In recent months, Armenia’s government has published its proposal for K-12 curriculum reform in Armenian schools. The new curriculum, which includes education standards and learning outcomes, proved to be quite controversial with many individuals and groups criticizing one aspect or another of the proposed curriculum notably the segments on literature and Armenian history. These criticisms ranged from in-depth critique of the content of the proposed plan to outlandish and sometimes baseless accusations. In order to shed some light on this issue specifically the history and literature components of the new proposed curriculum, this week we have invited two scholars who have been following these debates and the content of the new curriculum intimately.
Asbed Kotchikian is a senior lecturer of political science and international relations at Bentley University in Massachusetts where he teaches courses on the Middle East and former Soviet space. Prof. Kotchikian is also a consultant for international organizations on issues of judicial reform, ways to combat radicalization and on ethnic and religious minorities. He discusses the proposed reforms with:
Prof. Ara Sanjian is Associate Professor of History and the Director of the Armenian Research Center at University of Michigan, Dearborn. He received his undergraduate degree from Yerevan State University (YSU) in what was then the Soviet Republic of Armenia, and has been involved in numerous academic projects in Armenia. His research interests focus on the post-World War I history of Armenia, Turkey and the Arab states of Western Asia. And:
Prof. Siranush Dvoyan is a literary studies scholar and associate professor of Armenian and Comparative Literature at the American University of Armenia. She is a graduate of YSU and taught there for over a decade.
● Brief background
● The background of the current proposed curriculum: When was it conceived and what has its development process been like and who were involved in the committee?
● In terms of content, how does the proposed curriculum compare to the previous one?

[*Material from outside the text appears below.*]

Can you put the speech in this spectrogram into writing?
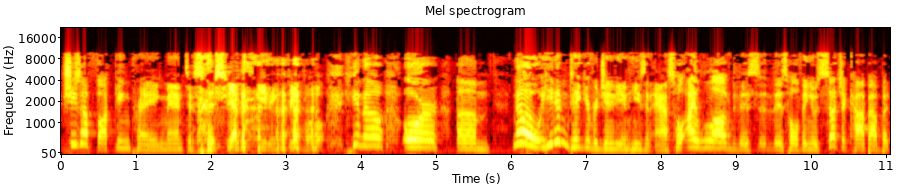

What are some of the main changes, additions, omissions?
○ In literature?
○ In history?
● About the standards and measurements of the proposed curricula: How realistic and feasible are the norms, standards and measurable outcomes as defined by the new curriculum?
● About the implementation (pedagogy) of the proposed curricula: how feasible is it? Is there a trained and knowledgeable workforce of teachers and instructors with mastery of the proposed content, to deliver it with excellence to students?

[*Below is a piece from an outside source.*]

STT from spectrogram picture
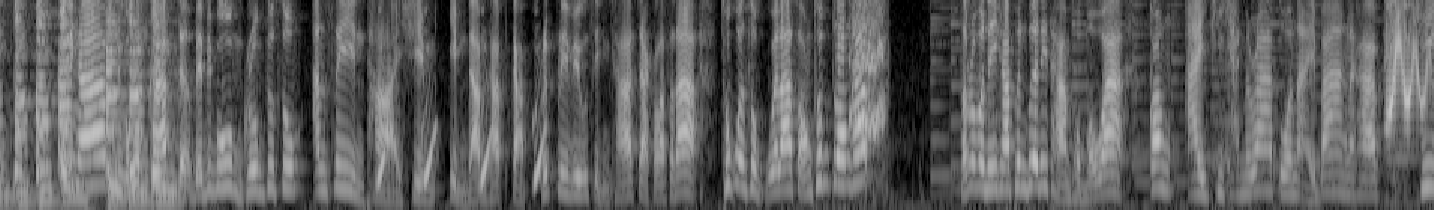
สวัสดีครับ อยู่กับผมครับเดอะเบบี้บูมกลุ่มทุซุมอันซีน ถ่ายชิม อิ่มดำครับ กับคลิปรีวิวสินค้าจาก Lazada ทุกวันศุกร์เวลา 2 ทุ่มตรงครับ สำหรับวันนี้ครับเพื่อนๆที่ถามผมมาว่ากล้อง IP Camera ตัวไหนบ้างนะครับ ที่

● Rating of the current AND the proposed curricula.
● History Education in Schools in Turkey and Armenia: A Critique and Alternatives - Caucasus Edition
That concludes this week’s Conversation On Groong on Armenia’s debate on Educational Reform. Despite some of the rhetoric, we’re encouraged that so many segments of society have become engaged in this national discussion and are bringing their input into the mix. We’ll continue following this discussion and keep you abreast on the topic as it progresses.
We hope this Conversation has helped your understanding of some of the issues involved. We look forward to your feedback, including your suggestions for Conversation topics in the future. Contact us on our website, at groong.org, or on our Facebook Page “ANN - Groong”, or in our Facebook Group “Groong - Armenian News Network”.
Special thanks to Laura Osborn for providing the music for our podcast. I’m Hovik Manucharyan, and on behalf of everyone in this episode, I wish you a good week. Thank you for listening and talk to you next week.